Recognizing and appreciating simple things can be an easy way to experience a country lifestyle and can have a big impact on your life.
We use a clothesline whenever possible in warm weather and wooden clothes racks around the wood stove in winter, with the added benefit of extra humidity in the air. Just small touches, but they make a big difference to me.
Some things take a bit more planning, but are worth it. We supplement our furnace heat with wood, every evening and weekend in the cold weather, meaning we only turn the furnace on in the coldest of weather. We live like folks did in the old days, closing off little used rooms and only heating the upstairs when absolutely necessary. We sleep upstairs and layer on the down comforters and flannel sheets in winter and all is cozy. Whenever the radiators are on, I place glass bread pans on them filled with water and herbs, to humidify and scent the air.
Braided rugs grace many an old wooden floor in our home. I have rugs made by myself, my mother, my grandmother and my great grandmother. It’s a veritable legacy beneath our feet.

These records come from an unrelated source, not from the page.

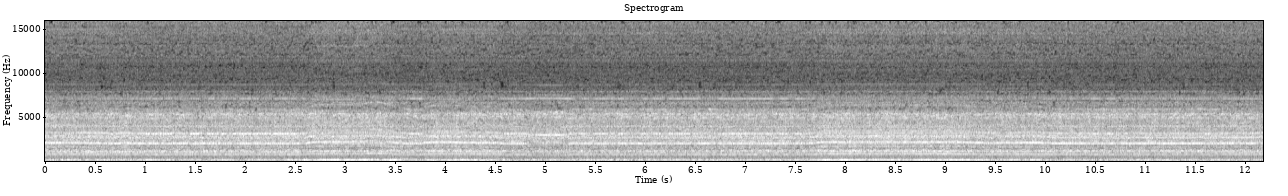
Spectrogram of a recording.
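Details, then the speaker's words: Hydro-Gear T2 hydrostatic transmission, rebuilt and purged of air on the bench, driven by a drill, oil level correct: steady even whine with smooth drill hum, no knocks, grinding or surging; normal operation. "Seems like everything's working really well now."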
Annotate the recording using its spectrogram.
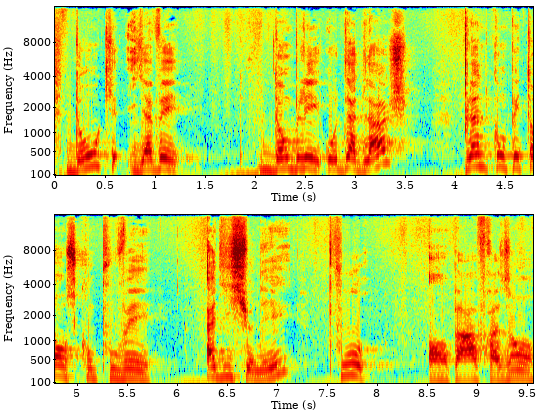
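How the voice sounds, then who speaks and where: At a very slow pace with long, frequent pauses, a man with a high pitch and a dark, mellow tone speaks at very even loudness. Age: 60s. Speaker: business co-founder, hospital manager. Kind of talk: interview. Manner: hesitant, with fillers and restarts.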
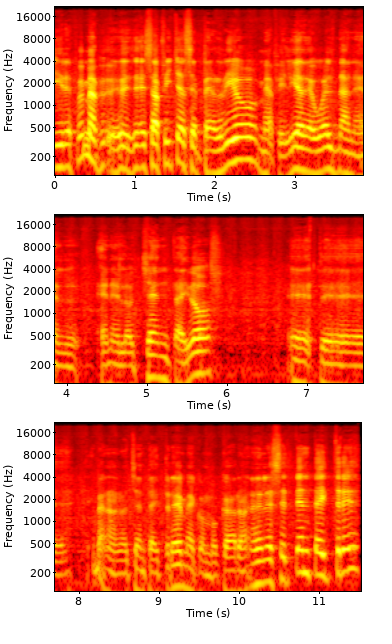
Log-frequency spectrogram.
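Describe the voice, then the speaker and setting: This man talks at a fairly slow pace, his medium pitch making very wide swings. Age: 80s+. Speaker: veteran politician and author. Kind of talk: TV news interview. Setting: TV studio.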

In the office, I re-purposed a lot of items for use there. I use varying sized canning jars for small items, rubber bands and so forth, keeping those items attractively in plain sight. I use baskets to hold file folders and recycled a very old door to make a computer cupboard. An antique table serves as my desk. Mixing bowls hold plants and small notes and notebooks. Interesting rocks and shells are paperweights.
In the bathroom, I use a lot of old canning jars to hold small soaps, hair ties, Q-tips, cotton balls etc. Old lace salvaged from otherwise ruined antique textiles, adorns the edge of towels. An old crocheted antimacassar doily works as a window topper. An antique marble mantle shelf covers the radiator and holds heat resistant items. And old medicine cabinet, repainted, works to hold odd items on the wall. Baskets hold sponges and larger items.
In the bedroom, spice and small canning jars hold hair clips, jewelry items and change on the dresser. Rescued lace adorns a bed skirt and trims pillowcases. An heirloom crocheted coverlet covers the bed in some seasons. An old dry sink doubles as a bedside stand. Elderly bureaus hold clothes and rejuvenated trunks hold larger items. A family rocker passed down several generations, affords a comfortable spot to relax.
Our activities are often guided by the time of day, as in where the best natural light is, and the time of year. Country living, in part, means working and living with the environment. That being said, we always looking to reduce our carbon footprint and respect our one and only earth.